Category: Article


Published: October 7, 2014

An Early Nocturnal Ancestor

A majority of living mammals today are nocturnal—and conventional wisdom tells us that this transition to nocturnality occurred as mammals evolved from their early mammal ancestors, synapsids, about 200 million years ago. It’s largely assumed that those synapsids were diurnal—active mostly during the daytime—but The Field Museum’s Kenneth Angielczyk, Associate Curator of Paleomammalogy and co-author Lars Schmitz, Assistant Professor of Biology, Keck Science Department, Claremont McKenna, Pitzer and Scripps Colleges, wanted to put it to the test.

Eye sockets and other small bones that support the eyes give indirect information about the light sensitivity of an animal’s eye. Angielczyk and Schmitz looked mostly at the scleral ossicles of ancient synapsids, a ring of tiny bones located at the front of the eye, supporting muscle movement in life. Measurement of these bones—and then a further statistical analysis—can be used to infer the light sensitivity of the animal, and whether they were active at night or in the day.

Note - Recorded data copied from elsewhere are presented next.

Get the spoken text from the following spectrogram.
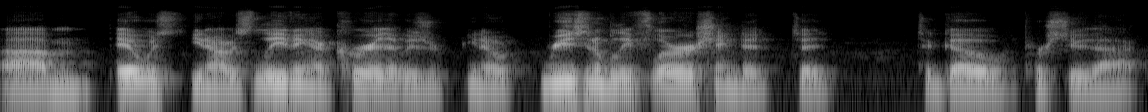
right. um, it was, you know, I was leaving a career that was, you know, reasonably flourishing to, to, to go pursue that.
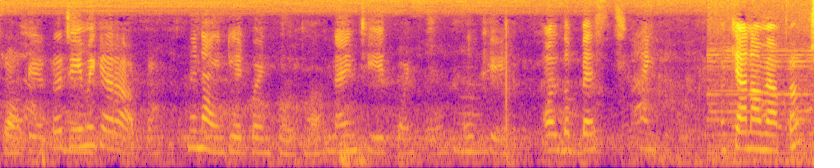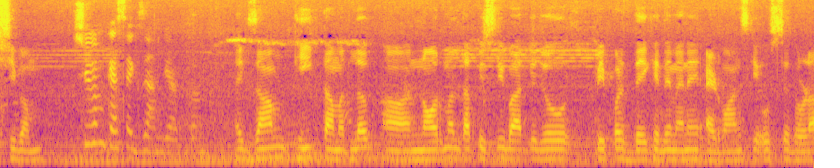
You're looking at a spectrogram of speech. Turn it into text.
ड्रॉप ईयर था। जे में क्या रहा आपका? मैं 98.4 था। 98.4 okay all the best thank you क्या नाम है आपका? शिवम। शिवम कैसा एग्ज़ाम गया आपका? एग्ज़ाम ठीक था मतलब नॉर्मल था। पिछली बार के जो पेपर्स देखे थे मैंने एडवांस के उससे थोड़ा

However, they also faced the task of sourcing these fragile specimens. These bones were quite delicate and thus are rarely preserved. “They aren't directly connected to the rest of the bones of the skull,” Angielcyzk explains. “So when the eyeball decays, it's very easy for them to just fall out. Because they are small and delicate, even when they are preserved, they can easily be damaged or destroyed during preparation.”

Luckily, fossil preparation techniques are better than ever, allowing such delicate features to be examined. They looked at fossils from museums around the world, and ended up gathering data on 24 synapsid species.

The conclusion they came to provided a much more nuanced picture of these ancient mammal ancestors. The eye bones that Angielczyk and Schmitz examined gave evidence that synapsids were not just diurnal, but in fact showed the full range of daily activities—diurnal, nocturnal, even some that were most active during twilight. The oldest examples of nocturnality occurred in species that were over 300 million years old, 100 million years older than the earliest mammal! This has significant implications to how we understand the behaviors of our mammal ancestors, and shows the impact of ongoing paleomammalogy research going on at The Field Museum.

Learn more about the study Nocturnality in Synapsids Predates the Origin of Mammals by over 100 Million Years, published online on Proceedings of the Royal Society B and covered by Science Daily